Relaxation marks a state of ease or rest, often associated with a freedom from routine or work and freedom from stress.
for searching the Internet and other reference sources
A hot, bubbly bath may ease stress for Shanna, while an on-your-toes racquet ball game releases the day's tensions for Wayne. Maria finds that hot cocoa with a friend is "pure relaxation" and the antidote to stress. Ways to relax are countless. On weekends, city parks teem with children and adults pursuing relaxation as they play chess, practice tai chi * , jog, bicycle, kick soccer balls, shoot baskets, and sit on park benches to read. Still, one person's form of relaxation may be stressful to another.
What Is the Relaxation Response?
The Harvard professor of medicine Herbert Benson reported in the 1970s that the body has the capacity to achieve a special relaxed state, the direct opposite of the state of stress. Benson called this state the "relaxation response" and found that it can easily be achieved through meditation. The relaxation response involves a deep state of rest associated with decreases in heart rate, breathing rate, blood pressure, muscle tension, metabolism * , oxygen consumption, and active thinking. With daily practice of 20 to 30 minutes, the relaxation response reportedly can help keep the body young and the mind alert and might help increase energy, improve concentration, and extend memory.
What Are Other Forms of Relaxation?
There are other ways to achieve a state of deep relaxation. These include abdominal breathing, progressive muscle relaxation, yoga, and creative imagery.
Practicing abdominal breathing (from deep in the stomach) can lead to a state of extreme relaxation. This kind of breathing differs from shallow chest breathing, or panting, which actually can cause an increase in nervousness. Abdominal breathing is the kind of breathing that is practiced in meditation or yoga.
* tai chi (ty chee) is an ancient Chinese system of body movements, practiced as a meditative form of exercise.
* metabolism (me-TA-bo-li-zum) is the chemical processes in the body that convert foods into the energy needed for body functions.
* phobias (FO-bee-as) are Intense, unrealistic fears of certain objects or situations.
Progressive muscle relaxation
Progressive muscle relaxation was developed in the early twentieth century by Dr. Edmund Jacobson. It is a program of tensing and relaxing muscles in an organized pattern so that that body "learns" how to release muscular tension. This form of relaxation can be paired with the gradual presentation of feared objects or ideas to help reduce phobias * or anxiety. When it is used in this way it is called systematic desensitization.

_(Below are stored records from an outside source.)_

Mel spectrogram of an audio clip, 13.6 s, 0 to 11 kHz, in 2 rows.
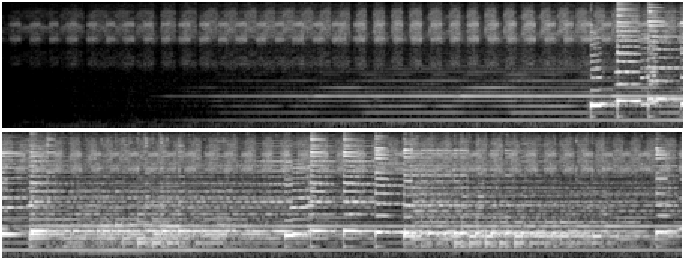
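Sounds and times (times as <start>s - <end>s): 
cicadas chirring in a pulsing buzz: 0.0s - 13.6s
music with louder struck tones: 5.8s - 13.6s.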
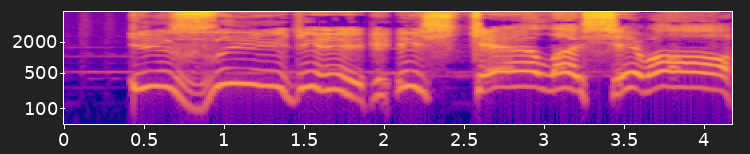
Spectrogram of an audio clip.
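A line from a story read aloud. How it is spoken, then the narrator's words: Screaming. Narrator (Russian): завопил Шарлей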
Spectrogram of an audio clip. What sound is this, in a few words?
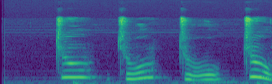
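"Zhu", chinese syllable; Уроки фонетического блока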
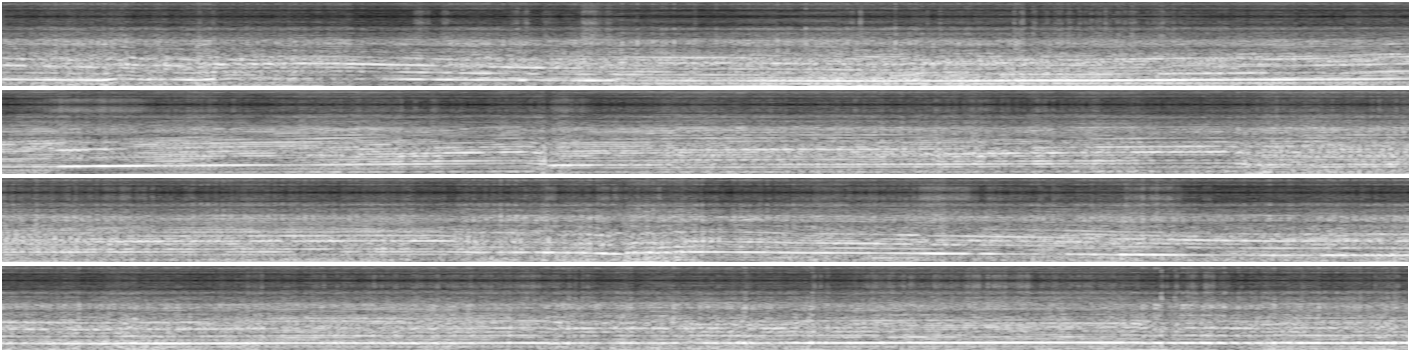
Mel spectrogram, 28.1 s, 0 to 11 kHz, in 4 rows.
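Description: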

Yoga is a system of mental and physical exercise that focuses the mind to eliminate distractions. There are various forms of yoga practice, but stages of the training often involve disciplined behavior, mastery of bodily posture, control of breathing, and meditation. In particular, hatha yoga, which focuses on bodily postures and control of breathing, is believed to improve the overall health of the body.
There are various forms of creative imagery, including guided imagery, in which a therapist or other person describes peaceful scenes or images that create a restful, relaxed state. In some instances, people may form a mental picture of their own place of relaxation. This procedure often is used to lessen the pain and worry of medical procedures. For example, to diminish the pain of needles during injections for kidney disease, 9-year old Luke pictures himself walking on the sands of the beaches of Hawaii, as he did when he was 5 years old, before his illness began. In some instances, self-instruction may be used ("With every breath I take, I relax more deeply") to intensify the relaxation.
The human stress response occurs when people face situations that they perceive as dangerous, difficult, or overwhelming. Anxiety or other psychological symptoms may develop when people believe that inner or outer resources for coping with these stressful aspects of life are lacking or unavailable. The relaxation response is the physiological opposite of stress and can counteract its effects. Effective relaxation restores a person's ability to cope with life's daily hassles and stresses.
Hipp, Earl. Fighting Invisible Tigers: A Stress Management Guide for Teens. Minneapolis: Free Spirit Publishing, 1996. For ages 11 and up.
, a website sponsored by the Nemours Foundation and the Alfred I. duPont
Hospital for Children, has an article called "Spotlight on
Stress" that talks about relaxation.